TASK TO CARRY OUT — Nothing but the pictures may be dropped; the rest of the listing is to be written out exactly.

INPUT RECORDS —
-- Opening Marker --

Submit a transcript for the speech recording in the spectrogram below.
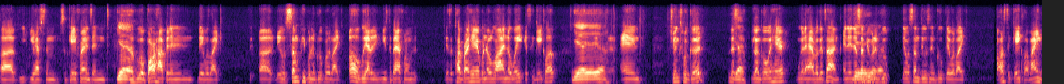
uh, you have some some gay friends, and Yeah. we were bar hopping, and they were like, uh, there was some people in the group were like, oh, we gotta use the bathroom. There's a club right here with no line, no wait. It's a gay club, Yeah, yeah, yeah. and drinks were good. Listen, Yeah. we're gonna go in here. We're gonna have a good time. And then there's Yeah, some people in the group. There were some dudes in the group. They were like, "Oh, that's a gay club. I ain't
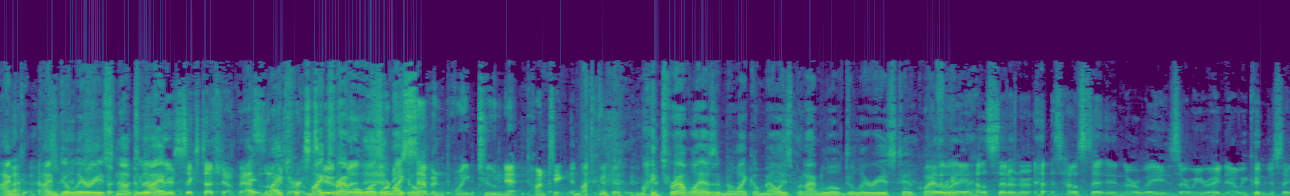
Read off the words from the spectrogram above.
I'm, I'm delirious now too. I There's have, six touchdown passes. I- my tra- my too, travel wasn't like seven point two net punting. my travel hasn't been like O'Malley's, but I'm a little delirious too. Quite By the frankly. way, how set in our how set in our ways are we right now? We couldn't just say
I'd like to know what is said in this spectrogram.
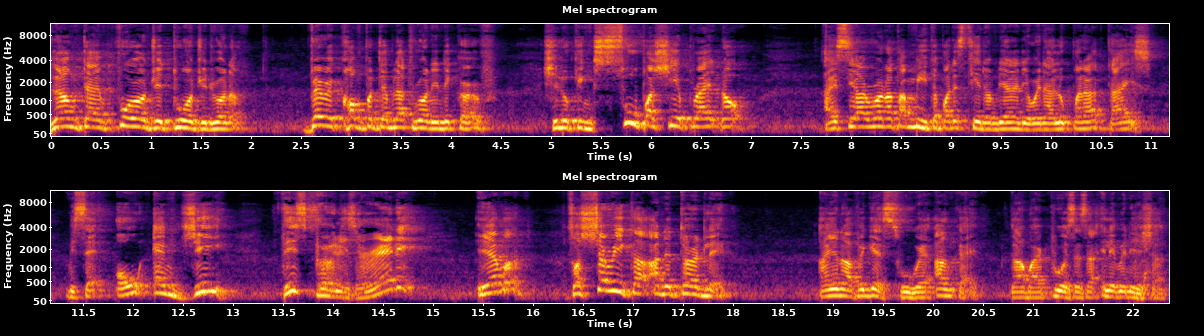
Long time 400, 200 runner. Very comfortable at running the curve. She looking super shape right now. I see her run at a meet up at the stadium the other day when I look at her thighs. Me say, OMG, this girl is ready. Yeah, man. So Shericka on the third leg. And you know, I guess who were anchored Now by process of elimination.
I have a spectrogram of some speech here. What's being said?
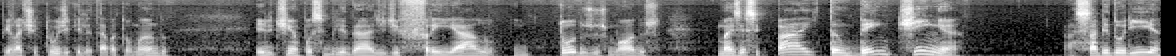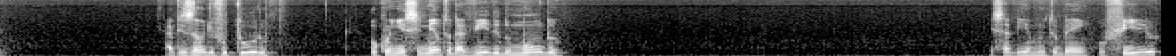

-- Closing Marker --

ANSWER —
Submit a transcript for the speech recording in the spectrogram below.
uh, you have some some gay friends, and Yeah. we were bar hopping, and they were like, uh, there was some people in the group were like, oh, we gotta use the bathroom. There's a club right here with no line, no wait. It's a gay club, Yeah, yeah, yeah. and drinks were good. Listen, Yeah. we're gonna go in here. We're gonna have a good time. And then there's Yeah, some people in the group. There were some dudes in the group. They were like, "Oh, that's a gay club. I ain't
Read off the words from the spectrogram above.
I'm, I'm delirious now too. I There's have, six touchdown passes. I- my tra- my too, travel wasn't like seven point two net punting. my travel hasn't been like O'Malley's, but I'm a little delirious too. Quite By the frankly. way, how set in our how set in our ways are we right now? We couldn't just say
I'd like to know what is said in this spectrogram.
Long time 400, 200 runner. Very comfortable at running the curve. She looking super shape right now. I see her run at a meet up at the stadium the other day when I look at her thighs. Me say, OMG, this girl is ready. Yeah, man. So Shericka on the third leg. And you know, I guess who were anchored Now by process of elimination.
I have a spectrogram of some speech here. What's being said?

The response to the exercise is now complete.